There was a pretty awesome game I played (a java applet) many years ago where you would specify the fitness function, and the game would evolve 2d "creatures" with muscles and basic neurons and after a few thousand iterations you'd have creatures that could walk. More iterations and they could avoid obstacles. Maybe it would be possible to develop a genetic algorithm for the compiler as well. It's kind of what I meant earlier, even naive (unintelligent) approaches like this can produce good results, given enough iterations.

Reply Parent Score: 2

RE[8]: Comment by Drumhellar
by theosib on Mon 20th May 2013 17:58 in reply to "RE[7]: Comment by Drumhellar"
theosib Member since:
2006-03-02

Yeah, we call that genetic programming. There's lots of interesting work in that area.

Reply Parent Score: 2

RE[9]: Comment by Drumhellar
by Alfman on Mon 20th May 2013 21:49 in reply to "RE[8]: Comment by Drumhellar"
Alfman Member since:
2011-01-28

theosib,

Thanks for the conversation! It's nice to occasionally escape from the intellectually mind numbing OS turf wars that are so frequent here in the threads.

Reply Parent Score: 2

RE[8]: Comment by Drumhellar
by asb_ on Mon 20th May 2013 18:01 in reply to "RE[7]: Comment by Drumhellar"
asb_ Member since:
2013-05-17

The problem is the number of iterations. The state space for finding an optimal layout for a given FPGA design would be immense, I would imagine. Something in the order of the universes age (in hours or even seconds). All the computers on earth wouldn't be able to search that state space in any reasonable period of time.

Think about a simple problem like all the permutations of a 32-bit 1024x1024 bitmap. The amount of possibilities are huge..

Still, with an intelligent algorithm, that can reduce this state space without sacrificing optimal design, there is potential I'd say.

Reply Parent Score: 2

RE[9]: Comment by Drumhellar
by Alfman on Mon 20th May 2013 22:55 in reply to "RE[8]: Comment by Drumhellar"
Alfman Member since:
2011-01-28

asb_,

"The problem is the number of iterations. The state space for finding an optimal layout for a given FPGA design would be immense, I would imagine. Something in the order of the universes age (in hours or even seconds). All the computers on earth wouldn't be able to search that state space in any reasonable period of time."

Having never studied the problem in any serious detail, I cannot know the full scope. Never the less the typical software engineering way to work with such problems is to "divide and conquer" them. So if we have a program that needs to be converted into FPGA logic, assuming the full state of the program is too big to handle (since complexity grows exponentially with size of the program), then we could break it up into individual functions and optimize those independently from the rest of the system. This way it's not necessarily brute forcing the entire space at once, just pieces of the puzzle at a time.


"Still, with an intelligent algorithm, that can reduce this state space without sacrificing optimal design, there is potential I'd say."

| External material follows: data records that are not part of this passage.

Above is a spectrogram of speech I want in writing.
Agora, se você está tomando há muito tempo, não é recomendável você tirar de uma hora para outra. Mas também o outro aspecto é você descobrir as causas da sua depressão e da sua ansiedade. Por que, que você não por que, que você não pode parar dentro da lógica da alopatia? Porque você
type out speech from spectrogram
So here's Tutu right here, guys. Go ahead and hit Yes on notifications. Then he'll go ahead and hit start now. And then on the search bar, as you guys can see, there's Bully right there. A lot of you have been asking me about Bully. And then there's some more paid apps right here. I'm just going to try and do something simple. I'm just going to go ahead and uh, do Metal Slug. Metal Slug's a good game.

Well, if our goal isn't to find the global maxima, then it becomes far easier to search for local maxima. Consider a multidimensional function for which we want to find the "best" or highest (or lowest) point. The search space could be immense, the "intelligent" way to find the maxima is use calculus to determine the roots and evaluate the function at each root. However when the calculus is not feasible (or when it produces too many roots), then we can cheat by solving the easier problem of searching for local maxima instead. Starting with candidates at random, we can trivially use newton's method to find peaks in the graph. By using sheer computing power we could find many such local maximal solutions. The best solution in our set might not be the best solution absolutely possible, but it still might be better than a human can do since humans generally are not able to solve for global maxima either (aka we're more fallible than an imperfect computer playing at chess).

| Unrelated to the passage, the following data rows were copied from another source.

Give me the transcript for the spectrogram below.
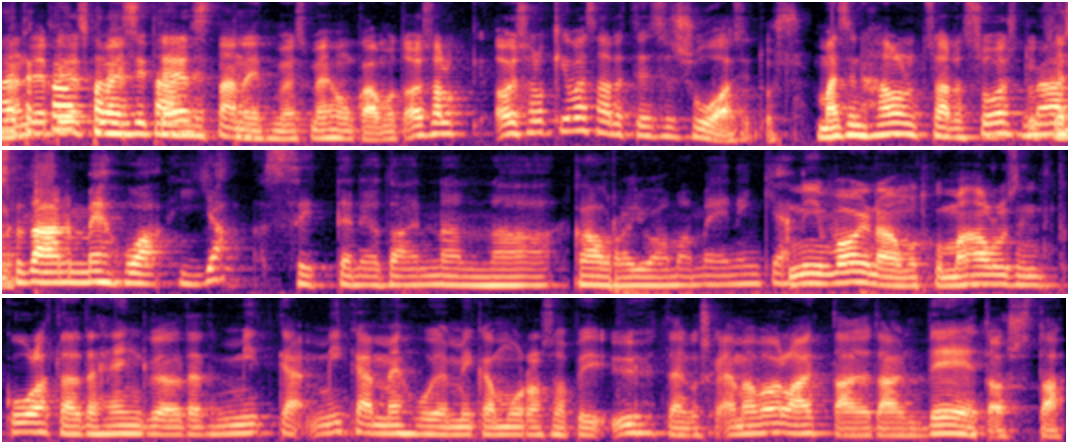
Mä en tiedä, pitäisikö me ensin testaa niitä myös mehunkaan, mutta olisi ollut, olisi ollut kiva saada se suositus. Mä olisin halunnut saada Me suosituksen. ostetaan mehua ja sitten jotain nannaa kaurajuomameininkiä. Niin voidaan, mutta kun mä haluaisin kuulla tältä henkilöltä, että mitkä, mikä mehu ja mikä muro sopii yhteen, koska en mä voi laittaa jotain veetosta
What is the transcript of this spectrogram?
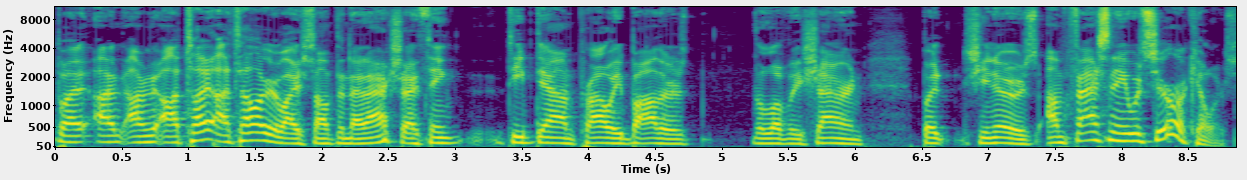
But I, I, I'll tell you, I'll tell everybody something that actually I think deep down probably bothers the lovely Sharen, but she knows I'm fascinated with serial killers.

It's really very interesting to think about how probabilistic solutions like this can be used to solve hard problems.

Edited 2013-05-20 23:05 UTC

Reply Parent Score: 2